References in classic literature ?
To declare War, grant Letters of Marque and Reprisal, and make Rules concerning Captures on Land and Water;
No State shall enter into any Treaty, Alliance, or Confederation; grant Letters of Marque and Reprisal; coin Money; emit Bills of Credit; make any Thing but gold and silver Coin a Tender in Payment of Debts; pass any Bill of Attainder, ex post facto Law, or Law impairing the Obligation of Contracts, or grant any Title of Nobility.
To declare War, grant Letters of Marque and Reprisal, and make Rules concerning Captures on Land and Water."
But see DeWitte, supra note 26, at 132 ("The United States, however, is not a signatory to this treaty, and Congress could revive letters of marque and reprisal at any time.").

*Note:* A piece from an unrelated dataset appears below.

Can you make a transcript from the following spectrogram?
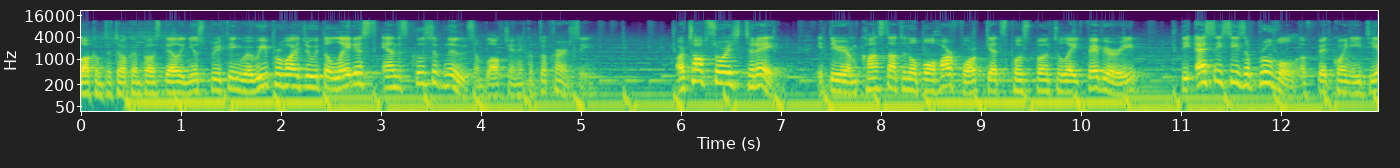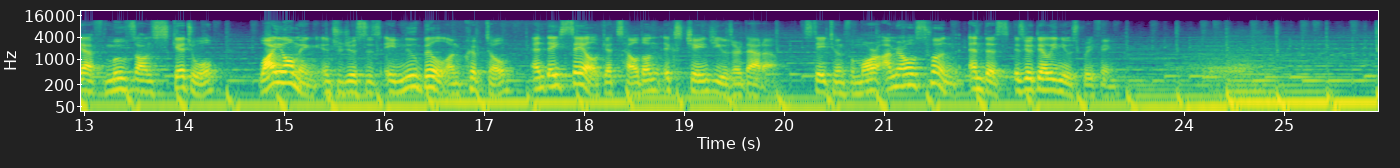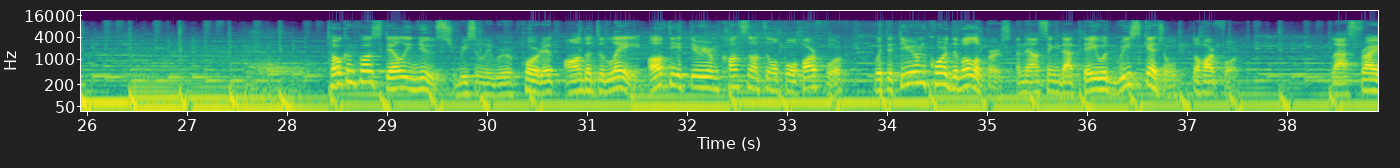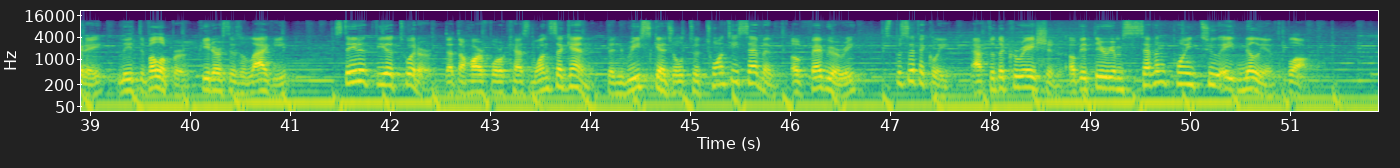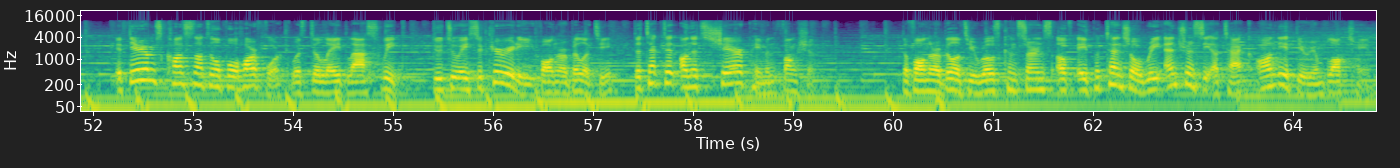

To define and punish piracies and felonies committed on the high seas, and offenses against the law of nations; To declare war, grant letters of marque and reprisal, and make rules concerning captures on land and water.
Time has partially obscured, for example, the meaning of textual provisions such as "Letters of Marque and Reprisal" and "Captures on Land and Water." (48) Beyond simply making originalist analysis more difficult, fundamental changes in how war is waged may also make formalist interpretive methods less normatively attractive.
Constitution will remember the peculiar phrase used in Article 1, section 8, that gives Congress the power to "grant letters of marque and reprisal." A clue to the phrase's meaning and a sign of its importance may be surmised from the power granted immediately prior to it in the Constitution: Congress's power "to declare war."
In a frequently cited article published during the Vietnam War, Charles Lofgren argued that the Framers' grant to Congress of the power to issue letters of marque and reprisal created a residual category of all forms of undeclared war.
The Constitution grants Congress the exclusive power not only to declare war but "to define and punish piracies and felonies committed on the high seas, and offenses against the law of nations," and to "grant letters of marque and reprisal, and make rules concerning captures on land and water."
On 10 February 1625, the Duke of Buckingham was empowered to issue letters of marque and reprisal, but this may have been simply a delegation of responsibility; a document dated 19 January implies that such letters had already been issued.(7)
Constitution of granting letters of marque and reprisal to private actors to pursue pirates.
* Issuance of letters of marque by Congress authorizing action against terrorists responsible for attacks on American interests, under the constitutionally enumerated congressional powers to "define and punish piracies" and to "grant letters of marque and reprisal."